apprehended at the Lithuanian-Belarusian border and in 
the port of Klaipeda.  The influx of non-Lithuanians has 
already led to a small increase in the number of TCN 
applicants seen at post.  This number will most likely 
increase further over the next few years and will 
require greater vigilance in the screening of NIV 
applications. 
 
Integration has already increased emigration from 
Lithuania to Western Europe, as Lithuanians seek 
opportunities for legal foreign employment, though this 
has not diminished the demand for visas to the United 
States.  Despite Lithuania's membership in the EU, we 
have not yet seen the quality of visa cases improve, as 
economic growth continues to leave certain sectors of 
society behind. 
 
Now that Lithuania is officially part of Europe, but with 
a cost of living still far below its Western neighbors, 
tourism will continue to increase.  More American 
visitors, coupled with a likely increase in the number of 
people who choose to settle in Lithuania, will further 
increase the demand for section services. 
T) Describe any other issue not raised in the 
preceding questions that you believe to be 
significant to the consular section's effectiveness 
in handling its responsibilities. 
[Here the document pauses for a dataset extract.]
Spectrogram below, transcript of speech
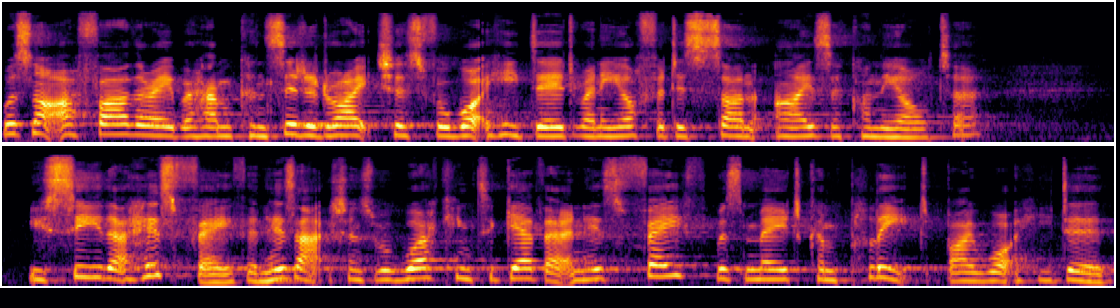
Was not our father Abraham considered righteous for what he did when he offered his son Isaac on the altar? You see that his faith and his actions were working together, and his faith was made complete by what he did.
Response: Post is planning for a major physical expansion 
of the Chancery with construction scheduled to begin in 
FY2006.  The Consular Section will continue to work with 
other elements of the Mission to ensure that our space 
concerns are considered in the final plans.  Two 
additional stories will be constructed above the current 
Consular Section.  During that construction, the Consular 
Section will be moved into swing space in another 
building.  The space is slightly smaller than our current 
quarters.  While OBO has been working with the Consular 
Section to meet our needs, this temporary inconvenience 
will pose challenges for the Consular Section, which we 
are confident we will manage successfully. 
 
MULL